Desert Island Singles: “This Beat Goes On/ Switchin’ To Glide” by The Kings (1980)Posted: May 14, 2014
As far as “This Beat Goes On/Switchin’ To Glide” is concerned, where it stands out for me is the transition between one section of the song and the next, creating a rock song that is instantly accessible with miles of pop appeal, along with being ambitious on the arrangement front that is bolstered by solid musicianship. In short, the Kings were pub rock. And when new wave came along, and was embraced by top forty radio at the end of the 1970s, the Kings were ripe for radio play, first in Canada and eventually in the States, too.- Rob Jones, “The Delete Bin”
It was the summer of 1980. I was about to start a grad program, and my roommate/ best bud was about to get married. In other words, it was a endless summer of celebrations. The radio, thankfully, was shrugging off disco and “urban cowboy” music and actually started playing some kickass rock’n’roll. And this song was all over the radio.
The Kings were a bar band from Vancouver in the late 70s. In 1980 they made their way to Toronto to record an album and hooked up with legendary producer Bob Ezrin (Pink Floyd, Alice Cooper, Lou Reed, Kiss, Peter Gabriel). They struck gold the first time out. The chunky guitar riff and the Farfisa organ give it a timeless, pre-aged sound.

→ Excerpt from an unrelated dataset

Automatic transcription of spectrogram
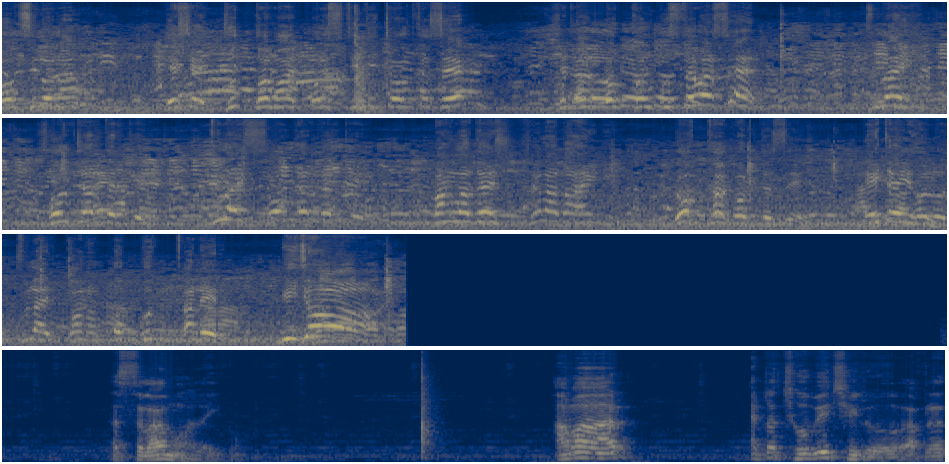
বলছিল না, দেশে যুদ্ধময় পরিস্থিতি চলতেছে সেটা লক্ষণ বুঝতে পারছেন? জুলাই সোলজারদেরকে জুলাই সোলজারদেরকে বাংলাদেশ সেনাবাহিনী রক্ষা করতেছে। এটাই হলো জুলাই গণ অভ্যুত্থানের বিজয়। আসসালামু আলাইকুম। আমার একটা ছবি ছিল, আপনারা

Despite the fact that disco had popularized extended play 12″ vinyl singles, and extended tracks had been accepted since the free-form FM radio days in the ’60s, Elektra didn’t know what to do with this ht they had on their hands. They pushed “Switchin’ To Glide” as the A-side of the single, starting with the phrase “Nothin’ matters but the weekend..”. Radio DJs who heard the album track soon figured out how to “loop” the B-side, “This Beat Goes On,” into the other track. Sometimes they had to get two copies spinning at once on separate turntables and drop the needle at precisely the right time. It was tough back in those days, kids; tough, I tells ya.
In The Kings’ minds “This Beat” and “Switchin’” were always supposed to be together as a segue. They were not too happy when Elektra Records decided to release “Switchin’” on its own. It did get some play but finally, after pressure from the band, the segue was released and it was only then that radio really picked up on it.
Somehow “This Beat Goes On/Switchin’ To Glide” stayed on the Billboard charts for six months that year. Ten years later it started getting major play all over again on the rocker stations in Chicago. With a few tweaks to the lineup, The Kings are still going strong. But this is the song that rocked my world in the summer of 1980, heard the way it’s supposed to. A Desert Island Single to be sure: because, nothin’ matters but the weekend from a Tuesday point of view.